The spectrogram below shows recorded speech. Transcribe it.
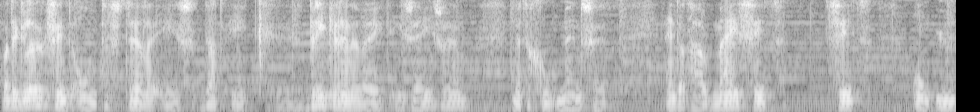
Wat ik leuk vind om te vertellen is dat ik uh, drie keer in de week in zee zwem met een groep mensen en dat houdt mij fit, fit om u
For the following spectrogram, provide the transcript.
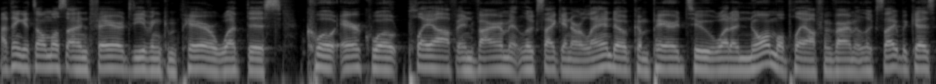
I think it's almost unfair to even compare what this quote air quote playoff environment looks like in Orlando compared to what a normal playoff environment looks like because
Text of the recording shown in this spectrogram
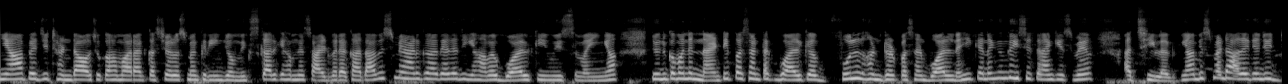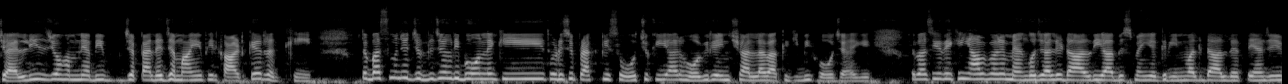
यहाँ पे जी ठंडा हो चुका हमारा कस्टर्ड उसमें क्रीम जो मिक्स करके हमने साइड पर रखा था, अब इसमें ऐड कर दिया था जी, यहाँ पर बॉयल की हुई सवैयाँ जिनको मैंने नाइन्टी परसेंट तक बॉयल किया फुल हंड्रेड परसेंट बॉयल नहीं करना, क्योंकि इसी तरह की इसमें अच्छी लगती हैं। अब इसमें डाल देते हैं जो जेलीज जो हमने अभी पहले जमाई, फिर काट के रखी। तो बस मुझे जल्दी जल्दी बोलने की थोड़ी सी प्रैक्टिस हो चुकी है यार, हो भी रही, इंशाल्लाह बाकी की भी हो जाएगी। तो बस ये देखिए, यहाँ पर मैंने मैंगो जेली डाल दिया, अब इसमें ये ग्रीन वाली डाल देते हैं जी,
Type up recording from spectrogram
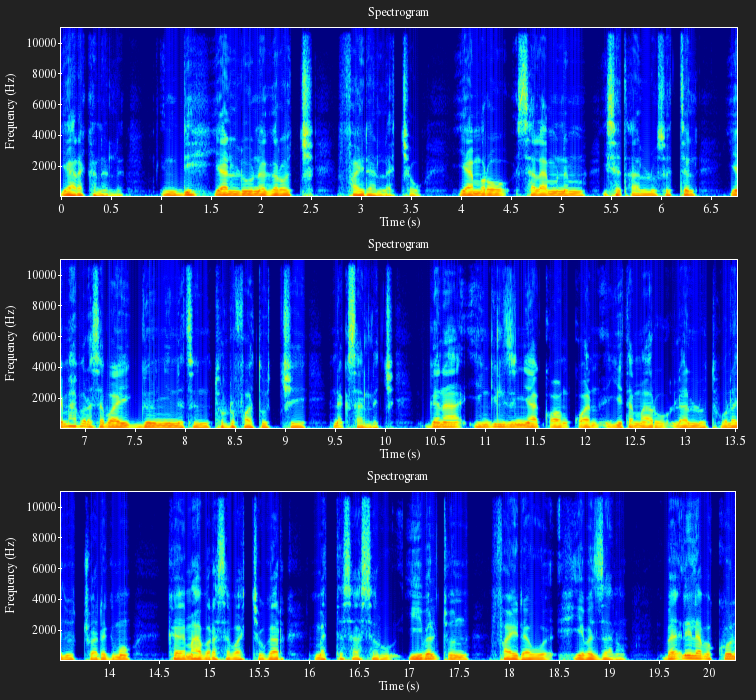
ያረከናል። እንዲህ ያሉ ነገሮች ፋይዳ አላቸው፣ የአእምሮ ሰላምንም ይሰጣሉ ስትል የማኅበረሰባዊ ግንኙነትን ትሩፋቶች ነቅሳለች። ገና የእንግሊዝኛ ቋንቋን እየተማሩ ላሉት ወላጆቿ ደግሞ ከማኅበረሰባቸው ጋር መተሳሰሩ ይበልጡን ፋይዳው የበዛ ነው። በሌላ በኩል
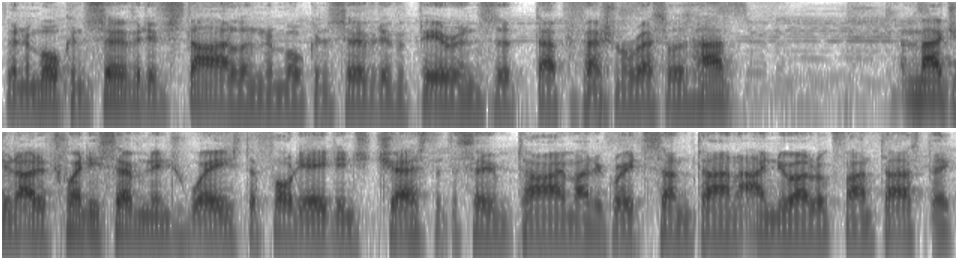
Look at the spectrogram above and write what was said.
than the more conservative style and the more conservative appearance that uh, professional wrestlers had. Imagine I had a 27 inch waist, a 48 inch chest at the same time, I had a great suntan, I knew I looked fantastic.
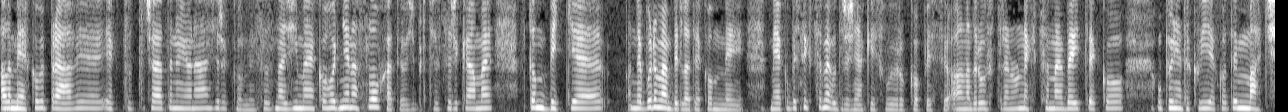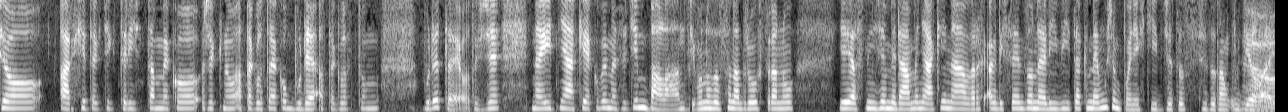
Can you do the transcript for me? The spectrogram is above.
Ale my jakoby právě, jak to třeba ten Jonáš řekl, my se snažíme jako hodně naslouchat, jo, že protože si říkáme, v tom bytě nebudeme bydlet jako my. My jakoby si chceme udržet nějaký svůj rukopis, jo, ale na druhou stranu nechceme být jako úplně takový jako ty macho architekti, který tam jako řeknou a takhle to jako bude a takhle v tom budete, jo. Takže najít nějaký jakoby mezi tím balans. Ono zase na druhou stranu je jasný, že my dáme nějaký návrh a když se jim to nelíbí, tak nemůžeme po nich chtít, že to si to tam udělají.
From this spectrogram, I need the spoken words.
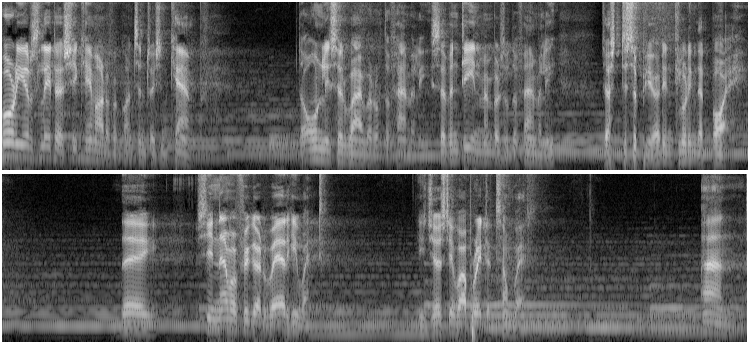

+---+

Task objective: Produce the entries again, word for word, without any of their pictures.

Output for this exercise:
The spectrogram below shows recorded speech. Transcribe it.
Wat ik leuk vind om te vertellen is dat ik uh, drie keer in de week in zee zwem met een groep mensen en dat houdt mij fit, fit om u
For the following spectrogram, provide the transcript.
I think it's almost unfair to even compare what this quote air quote playoff environment looks like in Orlando compared to what a normal playoff environment looks like because
Text of the recording shown in this spectrogram
यहाँ पे जी ठंडा हो चुका हमारा कस्टर्ड उसमें क्रीम जो मिक्स करके हमने साइड पर रखा था, अब इसमें ऐड कर दिया था जी, यहाँ पर बॉयल की हुई सवैयाँ जिनको मैंने नाइन्टी परसेंट तक बॉयल किया फुल हंड्रेड परसेंट बॉयल नहीं करना, क्योंकि इसी तरह की इसमें अच्छी लगती हैं। अब इसमें डाल देते हैं जो जेलीज जो हमने अभी पहले जमाई, फिर काट के रखी। तो बस मुझे जल्दी जल्दी बोलने की थोड़ी सी प्रैक्टिस हो चुकी है यार, हो भी रही, इंशाल्लाह बाकी की भी हो जाएगी। तो बस ये देखिए, यहाँ पर मैंने मैंगो जेली डाल दिया, अब इसमें ये ग्रीन वाली डाल देते हैं जी,
Type up recording from spectrogram
ያረከናል። እንዲህ ያሉ ነገሮች ፋይዳ አላቸው፣ የአእምሮ ሰላምንም ይሰጣሉ ስትል የማኅበረሰባዊ ግንኙነትን ትሩፋቶች ነቅሳለች። ገና የእንግሊዝኛ ቋንቋን እየተማሩ ላሉት ወላጆቿ ደግሞ ከማኅበረሰባቸው ጋር መተሳሰሩ ይበልጡን ፋይዳው የበዛ ነው። በሌላ በኩል
Look at the spectrogram above and write what was said.
than the more conservative style and the more conservative appearance that uh, professional wrestlers had. Imagine I had a 27 inch waist, a 48 inch chest at the same time, I had a great suntan, I knew I looked fantastic.
Can you do the transcript for me? The spectrogram is above.
Ale my jakoby právě, jak to třeba ten Jonáš řekl, my se snažíme jako hodně naslouchat, jo, že protože si říkáme, v tom bytě nebudeme bydlet jako my. My jakoby si chceme udržet nějaký svůj rukopis, jo, ale na druhou stranu nechceme být jako úplně takový jako ty macho architekti, který tam jako řeknou a takhle to jako bude a takhle v tom budete, jo. Takže najít nějaký jakoby mezi tím balans. Ono zase na druhou stranu je jasný, že my dáme nějaký návrh a když se jim to nelíbí, tak nemůžeme po nich chtít, že to si to tam udělají.
From this spectrogram, I need the spoken words.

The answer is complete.